• _WHAT YOU NEED TO DO_: Write the records below out in full, character for character, with no pictures.

• _EXERCISE INPUTS_:
* * * * * * * * *

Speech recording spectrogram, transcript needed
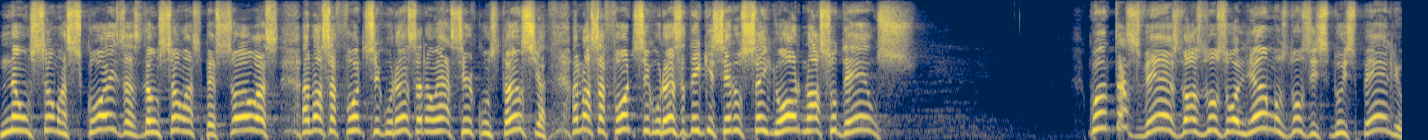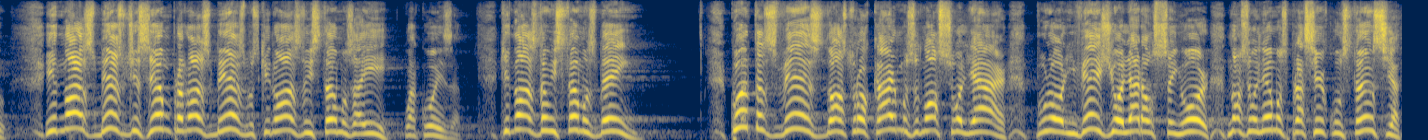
não são as coisas, não são as pessoas, a nossa fonte de segurança não é a circunstância, a nossa fonte de segurança tem que ser o Senhor nosso Deus. Quantas vezes nós nos olhamos no espelho e nós mesmos dizemos para nós mesmos que nós não estamos aí com a coisa, que nós não estamos bem. Quantas vezes nós trocarmos o nosso olhar, por em vez de olhar ao Senhor, nós olhamos para a circunstância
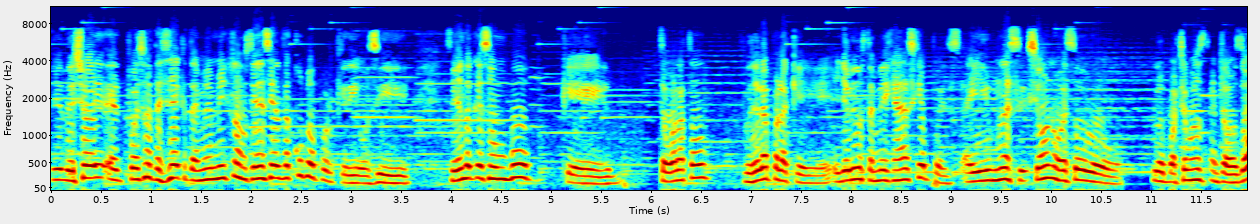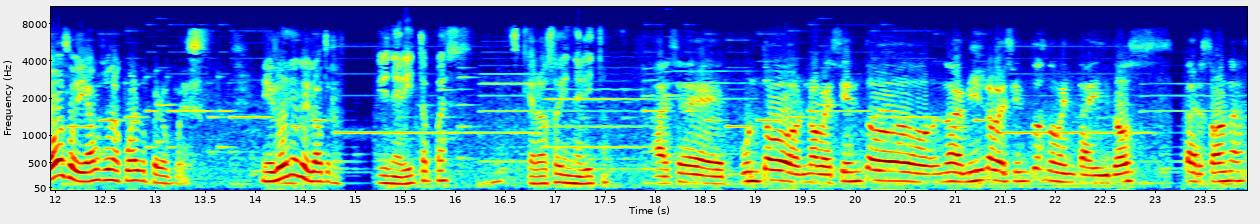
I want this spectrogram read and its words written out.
Sí, de hecho, eh, por eso te decía que también Microsoft tiene cierta culpa, porque digo, si sabiendo que es un bug que te borra todo, pues era para que ellos mismos también dijeran, "Ah, es que pues hay una restricción o eso lo, lo parchamos entre los dos o llegamos a un acuerdo, pero pues ni el uno ni el otro. Dinerito, pues. Asqueroso dinerito. A ese punto 900, 9992 personas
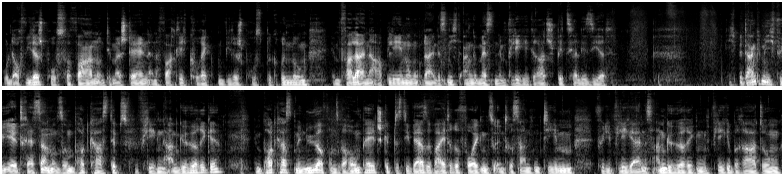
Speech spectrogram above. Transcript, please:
und auch Widerspruchsverfahren und dem Erstellen einer fachlich korrekten Widerspruchsbegründung im Falle einer Ablehnung oder eines nicht angemessenen Pflegegrads spezialisiert. Ich bedanke mich für Ihr Interesse an unserem Podcast Tipps für pflegende Angehörige. Im Podcast-Menü auf unserer Homepage gibt es diverse weitere Folgen zu interessanten Themen für die Pflege eines Angehörigen, Pflegeberatung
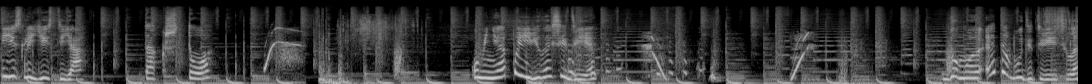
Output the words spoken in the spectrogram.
если есть я? Так что? У меня появилась идея. Думаю, это будет весело.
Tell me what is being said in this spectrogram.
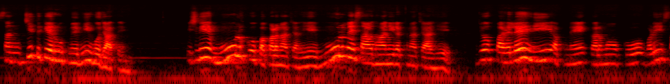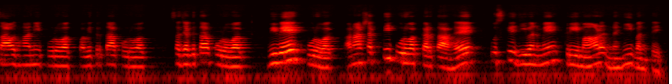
संचित के रूप में भी हो जाते हैं। इसलिए मूल को पकड़ना चाहिए, मूल में सावधानी रखना चाहिए। जो पहले ही अपने कर्मों को बड़ी सावधानी पूर्वक पवित्रता पूर्वक सजगता पूर्वक विवेक पूर्वक अनाशक्ति पूर्वक करता है, उसके जीवन में क्रिमाण नहीं बनते।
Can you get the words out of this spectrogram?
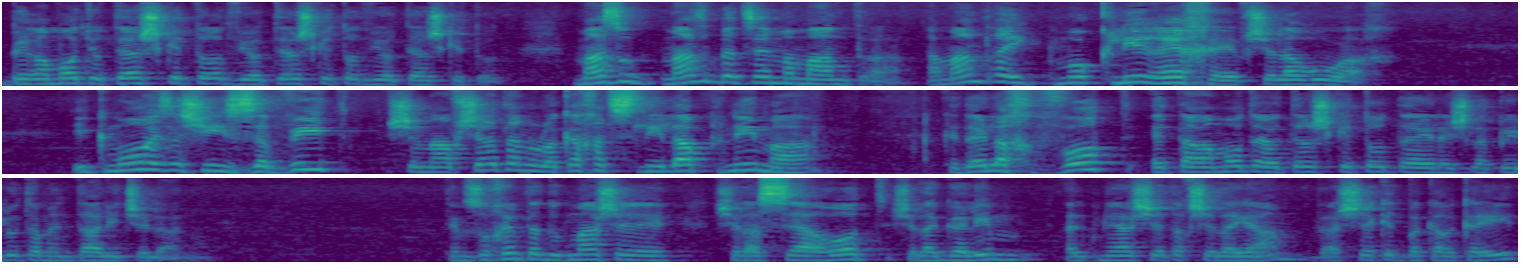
ברמות יותר שקטות ויותר שקטות ויותר שקטות. מה, זו, מה זה בעצם המנטרה? המנטרה היא כמו כלי רכב של הרוח. היא כמו איזושהי זווית שמאפשרת לנו לקחת צלילה פנימה כדי לחוות את הרמות היותר שקטות האלה של הפעילות המנטלית שלנו. אתם זוכרים את הדוגמה ש, של הסערות, של הגלים על פני השטח של הים והשקט בקרקעית?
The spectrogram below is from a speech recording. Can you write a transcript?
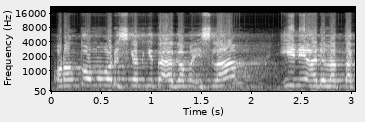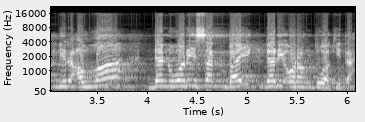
Orang tua mewariskan kita agama Islam, ini adalah takdir Allah dan warisan baik dari orang tua kita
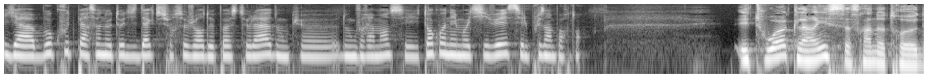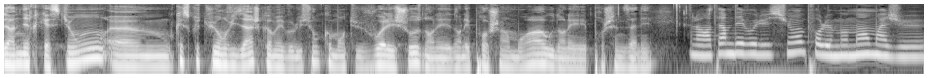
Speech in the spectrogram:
Il y a beaucoup de personnes autodidactes sur ce genre de poste-là. Donc, euh, donc vraiment, c'est tant qu'on est motivé, c'est le plus important. Et toi, Clarisse, ça sera notre dernière question. Euh, Qu'est-ce que tu envisages comme évolution? Comment tu vois les choses dans les, dans les prochains mois ou dans les prochaines années? Alors en termes d'évolution, pour le moment, moi je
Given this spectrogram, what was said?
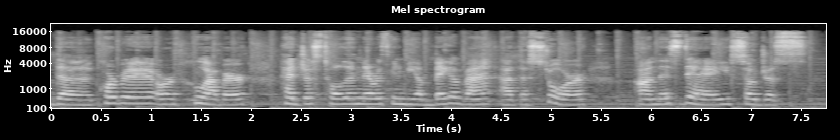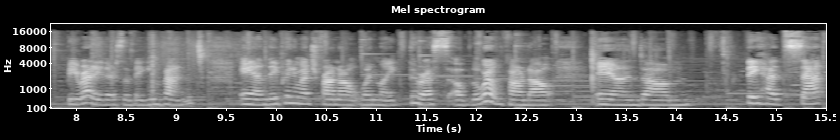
the corporate or whoever had just told them there was going to be a big event at the store on this day. So just be ready there's a big event. And they pretty much found out when like the rest of the world found out. And um, they had set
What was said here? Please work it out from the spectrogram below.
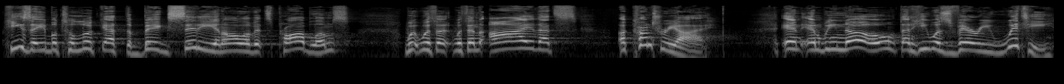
he's able to look at the big city and all of its problems with, with, a, with an eye that's a country eye. And, and we know that he was very witty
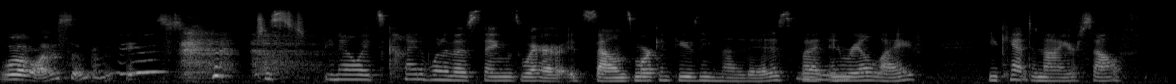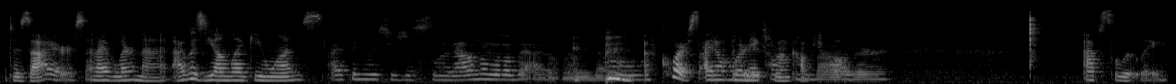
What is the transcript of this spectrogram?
Whoa, I'm so confused. just you know it's kind of one of those things where it sounds more confusing than it is but in real life you can't deny yourself desires and i've learned that. I was young like you once. I think we should just slow down a little bit. I don't really know of course i don't want to make you uncomfortable. or absolutely.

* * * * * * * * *

• _TASK OUTPUT_:
Speech recording spectrogram, transcript needed
não são as coisas, não são as pessoas, a nossa fonte de segurança não é a circunstância, a nossa fonte de segurança tem que ser o Senhor nosso Deus. Quantas vezes nós nos olhamos no espelho e nós mesmos dizemos para nós mesmos que nós não estamos aí com a coisa, que nós não estamos bem. Quantas vezes nós trocarmos o nosso olhar, por em vez de olhar ao Senhor, nós olhamos para a circunstância
I want this spectrogram read and its words written out.
Sí, de hecho, eh, por eso te decía que también Microsoft tiene cierta culpa, porque digo, si sabiendo que es un bug que te borra todo, pues era para que ellos mismos también dijeran, "Ah, es que pues hay una restricción o eso lo, lo parchamos entre los dos o llegamos a un acuerdo, pero pues ni el uno ni el otro. Dinerito, pues. Asqueroso dinerito. A ese punto 900, 9992 personas
Speech spectrogram above. Transcript, please:
und auch Widerspruchsverfahren und dem Erstellen einer fachlich korrekten Widerspruchsbegründung im Falle einer Ablehnung oder eines nicht angemessenen Pflegegrads spezialisiert. Ich bedanke mich für Ihr Interesse an unserem Podcast Tipps für pflegende Angehörige. Im Podcast-Menü auf unserer Homepage gibt es diverse weitere Folgen zu interessanten Themen für die Pflege eines Angehörigen, Pflegeberatung
Output the words spoken in the spectrogram.
если есть я? Так что? У меня появилась идея. Думаю, это будет весело.
Tell me what is being said in this spectrogram.
संचित के रूप में भी हो जाते हैं। इसलिए मूल को पकड़ना चाहिए, मूल में सावधानी रखना चाहिए। जो पहले ही अपने कर्मों को बड़ी सावधानी पूर्वक पवित्रता पूर्वक सजगता पूर्वक विवेक पूर्वक अनाशक्ति पूर्वक करता है, उसके जीवन में क्रिमाण नहीं बनते।
Can you get the words out of this spectrogram?
ברמות יותר שקטות ויותר שקטות ויותר שקטות. מה, זו, מה זה בעצם המנטרה? המנטרה היא כמו כלי רכב של הרוח. היא כמו איזושהי זווית שמאפשרת לנו לקחת צלילה פנימה כדי לחוות את הרמות היותר שקטות האלה של הפעילות המנטלית שלנו. אתם זוכרים את הדוגמה ש, של הסערות, של הגלים על פני השטח של הים והשקט בקרקעית?
The spectrogram below is from a speech recording. Can you write a transcript?
Orang tua mewariskan kita agama Islam, ini adalah takdir Allah dan warisan baik dari orang tua kita
Speech in the spectrogram:
Il y a beaucoup de personnes autodidactes sur ce genre de poste-là. Donc, euh, donc vraiment, c'est tant qu'on est motivé, c'est le plus important. Et toi, Clarisse, ça sera notre dernière question. Euh, Qu'est-ce que tu envisages comme évolution? Comment tu vois les choses dans les, dans les prochains mois ou dans les prochaines années? Alors en termes d'évolution, pour le moment, moi je
Given this spectrogram, what was said?
the corporate or whoever had just told them there was going to be a big event at the store on this day. So just be ready there's a big event. And they pretty much found out when like the rest of the world found out. And um, they had set
What was said here? Please work it out from the spectrogram below.
he's able to look at the big city and all of its problems with, with, a, with an eye that's a country eye. And, and we know that he was very witty
What is the transcript of this spectrogram?
Whoa, I'm so confused. just you know it's kind of one of those things where it sounds more confusing than it is but in real life you can't deny yourself desires and i've learned that. I was young like you once. I think we should just slow down a little bit. I don't really know of course i don't want to make you uncomfortable. or absolutely.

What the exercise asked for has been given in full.